Denzel Washington in ‘Flight’/Image © Robert Zuckerman/Paramount Pictures
“Flight” landed in theaters last week freighted with enough backstory baggage to fill an airplane hangar. There’s the ubiquitous redemption chestnut about Robert Zemeckis’ return to live-action dramatic filmmaking after his detour down the digital rabbit hole yielded a series of strange and stilted films seemingly aimed to please neither adults nor children. And much ado has been made about Denzel Washington’s decision to play against type as an Alpha whose success is driven not by dignity nor decency but by drink and debauchery. We’re now nearing the denouement of this fairy tale, at which point Zemeckis and Washington will have all but locked slots on critics’ ten-best lists and as pace-setters in their respective Oscar races.
Still, there’s one dramatic redemption story in the background of “Flight” that may have gone overlooked. A recent flurry of online chatter has pointed out striking similarities between the hard-drinking pilot in “Flight” and the narrative in one of the firsthand success stories collected at the end of the Alcoholics Anonymous bible, known as The Big Book. In the narrative, a successful commercial airline pilot was discovered flying drunk, lost his license, spent eighteen months in jail, sobered up, and eventually worked his way back into the cockpit.

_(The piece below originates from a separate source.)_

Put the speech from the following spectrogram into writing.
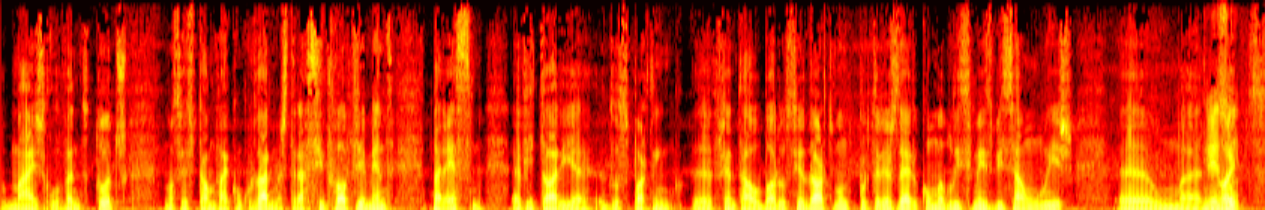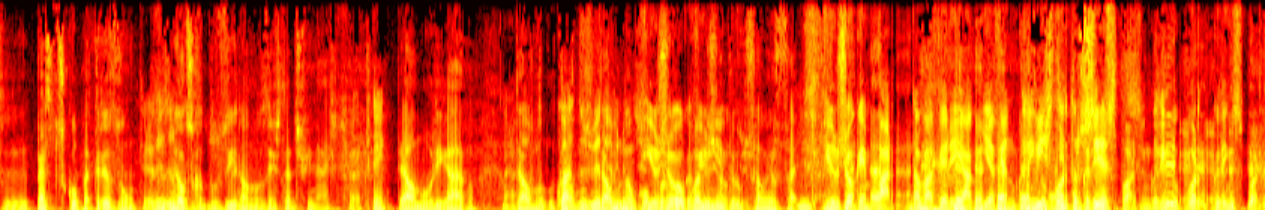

By no means is anyone suggesting that “Flight” screenwriter John Gatins didn’t give credit where it was due or that his screenplay should compete for the “Best Adapted” Oscar instead of taking its place among the originals. The drunken pilot has become an hoary cliché that evokes images of Leslie Nielsen and bad open mic comedy routines. But there are some fascinating parallels to be drawn between the AA narrator – a Native American who had prevailed over significant cultural and economic obstacles to succeed among the predominantly white top gun professional pilots – and the ace commercial pilot Denzel Washington plays in “Flight,” who is forced to confront his alcoholism after coming under investigation after a near-catastrophic accident raises suspicions that he may have been flying drunk.

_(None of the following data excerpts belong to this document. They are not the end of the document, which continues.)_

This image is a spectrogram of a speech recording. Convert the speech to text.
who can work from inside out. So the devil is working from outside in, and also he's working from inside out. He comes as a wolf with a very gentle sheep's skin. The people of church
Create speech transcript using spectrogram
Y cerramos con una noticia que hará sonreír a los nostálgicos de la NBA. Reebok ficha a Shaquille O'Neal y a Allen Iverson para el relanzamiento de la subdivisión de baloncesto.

The real revelation here has more to do with the depth and breadth of the research that goes into any original screenplay than any specific inspiration Gatins might have drawn from the various source materials he collected over the many years he spent developing this script. For instance, Gatins listened to recovered black box recordings to understand and accurately capture pilot behavior during a crisis situation. And it’s hard to imagine Gatins wouldn’t have been equally thorough in investigating how his protagonist might handle a personal crisis and apply a similar rigor to researching the culture and process of addiction recovery, which constitutes much of the film’s second and third acts.
Whether or not Gatins drew inspiration from The Big Book is somewhat beside the point. (Though, considering the number of recovering addicts in Hollywood, it’s surprising more filmmakers haven’t tapped into that trove of dramatic material.) Because we now live in an age of 360-degree pop culture transparency, in which process has become inseparable from the product, it’s only a matter of time before artists in any medium serve up a list of obscure research source materials to accompany each new release, as a kind of value-added version of DVD extras. For instance, it would have added a whole new dimension to our experience watching the first two seasons of “Mad Men” had we known that creator Matthew Weiner had based the show’s tone and moral framework on Richard Yates’ Revolutionary Road.

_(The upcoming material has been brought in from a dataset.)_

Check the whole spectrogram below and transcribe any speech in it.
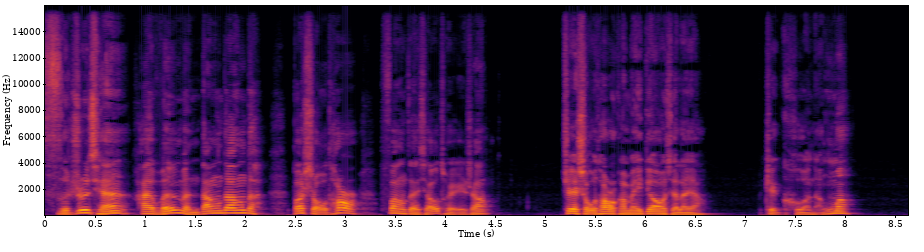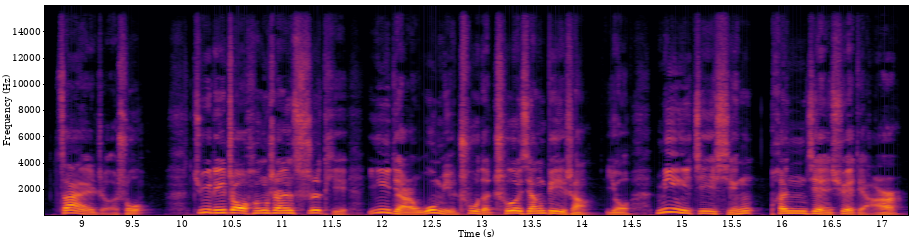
死之前还稳稳当当的把手套放在小腿上，这手套可没掉下来呀，这可能吗？再者说，距离赵恒山尸体一点五米处的车厢壁上有密集型喷溅血点儿，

This full disclosure approach runs a high risk for spoiler exposure and information overload. But the potential upsides – which shine a light on an artist’s obscure passions and inspirations — are too great to ignore. What do you think about the prospect of cross-referencing an index of sources used to create the latest film or TV show?